ON THE face of it, it looks like good news. A survey for the Building Centre Trust, launched this week, shows that the industry has definitely been investing in IT.
From the 403 people interviewed, 86 per cent had their own computer and 97 per cent had access to e-mail.
But the problem is they are not using it properly in the part of the business where it really matters - on projects. The report reveals that although most documents are prepared on computer, they are distributed and stored as paper. Companies communicate internally electronically, but between project member firms, it's back to paper.
People have lots of excuses for this failure to really exploit IT. But surely, in an industry where problem solving and innovation are an everyday necessity, the possibilities IT offers must be embraced? It can't be that those brains which fine-tune programmes to meet impossible deadlines, which plan city centre deliveries with military precision, find IT issues too complex to deal with.
Of course they don't. Anecdotal evidence suggests that the main problem is not that people aren't interested, they just don't have time. The pressures of getting the job done means there is no time for getting it done better.
But time and money invested in training our managers and engineer will pay dividends later. After all, it won't be long before IT skills become a condition of contract.
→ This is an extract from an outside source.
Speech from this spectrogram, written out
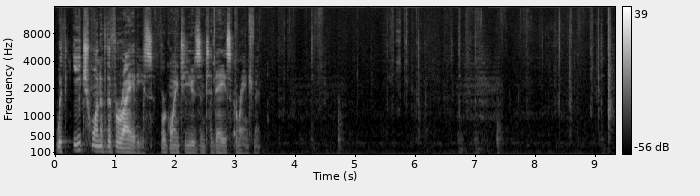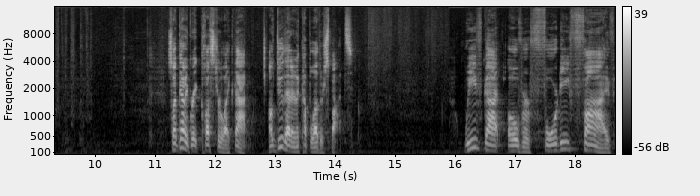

So the question is not whether we can afford to invest in IT training. It is can we afford not to?